COACH UNDER PRESSURE: Georgia Tech head coach Brian Gregory is the obvious pick here, but it’s also the boring one. We know that the Yellow Jackets have not been good during his tenure, and when you’re the coach at an ACC school that isn’t winning, you’re job will be in jeopardy. What’s more interesting is the status of hall of famers Jim Boeheim and Roy Williams. Syracuse is currently dealing with an NCAA investigation into issues with academics and improper benefits while North Carolina is undergoing intense scrutiny regarding their use of “paper classes” and just how much of the cheating Williams was aware of.
Are they in danger of losing their jobs? Not unless they want to retire. But you’d be hard-pressed to find a pair of coaches in any league facing more pressure entering the season than those two.
ON SELECTION SUNDAY WE’LL BE SAYING … : The ACC might get four teams into the Final Four, but will anyone else win a game?
I’M MOST EXCITED ABOUT : Watching the top four teams in this league battle it out for a regular season title. The race for ACC Player of the Year will be fun as well.
FIVE NON-CONFERENCE GAMES TO CIRCLE ON YOUR CALENDAR:
1. Duke: I have my doubts about Duke, but the Blue Devils have the single-toughest matchup in the ACC in Jahlil Okafor roaming the paint and a ton of perimeter depth to surround him.
2. North Carolina: Picking the Tar Heels here means two things: Brice Johnson and Kennedy Meeks both lived up to their potential, and Justin Jackson played like the McDonald’s All-American he is.
3. Virginia: The ‘Hoos don’t look menacing on paper, but they return the majority of their roster from a team that won a dual-ACC title last season.
4. Louisville: Love Rozier and Harrell, but there are some real question marks elsewhere on the roster. That said, a fourth-place finish in the ACC could still yield a top three seed.
5. Notre Dame: Jerian Grant — and, to a lesser extent, Patrick Connaughton — good enough to get Notre Dame to .500 on his own. The Irish will be a tournament team if Zach Auguste, Demetrius Jackson and Steve Vasturia improve.
6. Syracuse: The Orange are loaded with athletes, especially in their front court. But the inconsistent Trevor Cooney is the only proven scorer and Kaleb Joseph is the only point guard. I could see the Orange missing the tournament.
7. N.C. State: Cat Barber, Ralston Turner and Trevor Lacey is a talented back court, BeeJay Anya has shed a bunch of weight and Abdul-Malik Abu could end up being an all-freshmen team player.

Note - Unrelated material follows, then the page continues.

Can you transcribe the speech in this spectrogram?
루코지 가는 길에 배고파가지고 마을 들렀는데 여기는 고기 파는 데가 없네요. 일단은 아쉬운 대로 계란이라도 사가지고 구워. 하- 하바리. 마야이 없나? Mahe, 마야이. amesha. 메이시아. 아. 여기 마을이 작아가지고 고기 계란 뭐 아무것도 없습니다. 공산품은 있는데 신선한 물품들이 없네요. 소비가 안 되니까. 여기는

8. Pitt: Getting Durand Johnson back healthy is key, as is the return of Cameron Wright and James Robinson. How good will Sheldon Jeter and Michael Young be up front?
9. Florida State: Aaron Thomas is one of the most underrated players in the league and the addition of Xavier Rathan-Mayes should be key. If they address their turnover and defensive rebounding issues, a top five finish is feasible.

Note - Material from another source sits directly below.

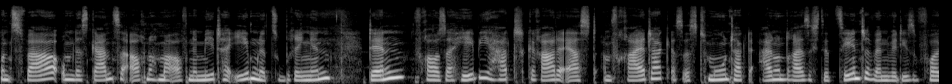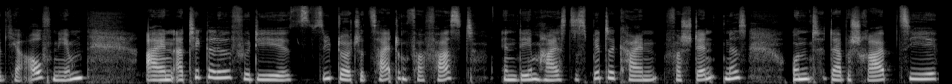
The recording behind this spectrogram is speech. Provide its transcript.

10. Miami: The quartet of Angel Rodriguez, Sheldon McClellan, Deandre Burnett and JaQuan Newton gives the Canes a talented perimeter. But what about their front line?
11. Wake Forest: The Demon Deacons have had made a habit of picking off elite opponents at home, but they’ll need to shore up their defense and get help for Codi Miller-McIntyre and Devin Thomas to finish in the top half of the league in Danny Manning’s first year.

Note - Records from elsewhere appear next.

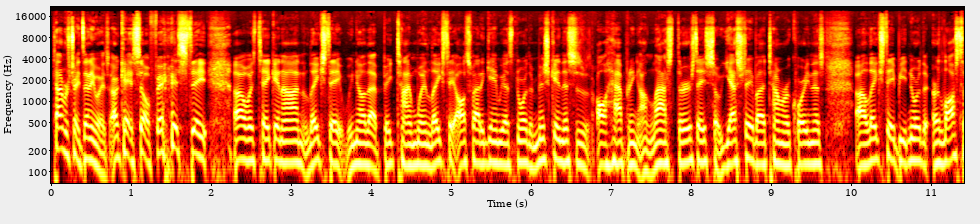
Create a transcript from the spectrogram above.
time restraints. Anyways, okay. So Ferris State uh, was taking on Lake State. We know that big time win. Lake State also had a game against Northern Michigan. This is all happening on last Thursday. So yesterday, by the time we're recording this, uh, Lake State beat Northern or lost to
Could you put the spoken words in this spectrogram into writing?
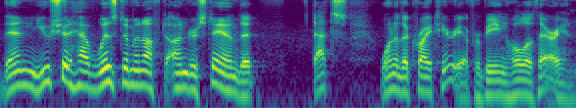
then you should have wisdom enough to understand that that's one of the criteria for being holotherian.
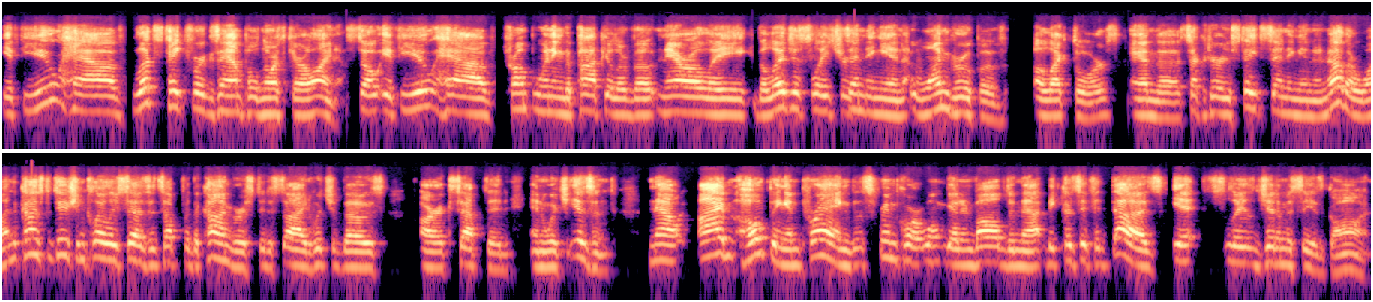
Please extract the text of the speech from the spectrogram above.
if you have, let's take, for example, North Carolina. So if you have Trump winning the popular vote narrowly, the legislature sending in one group of electors and the Secretary of State sending in another one, the Constitution clearly says it's up for the Congress to decide which of those are accepted and which isn't. Now, I'm hoping and praying that the Supreme Court won't get involved in that because if it does, its legitimacy is gone.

12. Georgia Tech: Point guard play is still an issue, but DeMarco Cox and Charles Mitchell are both eligible up front while Marcus Georges-Hunt is underrated on the wing.
13. Clemson: The Tigers were a top 20 defensive team last season, and while they return a number of veterans, they lose K.J. McDaniels, their best defender and leading scorer.
14. Virginia Tech: The future looks bright in Blacksburg with Buzz Williams coming to town, but it’s going to take some time for him to get enough talent into the program to compete near the top of the ACC.
15. Boston College: The Eagles bring back Olivier Hanlan, but they lose Ryan Anderson, among others, and look destined for the ACC cellar.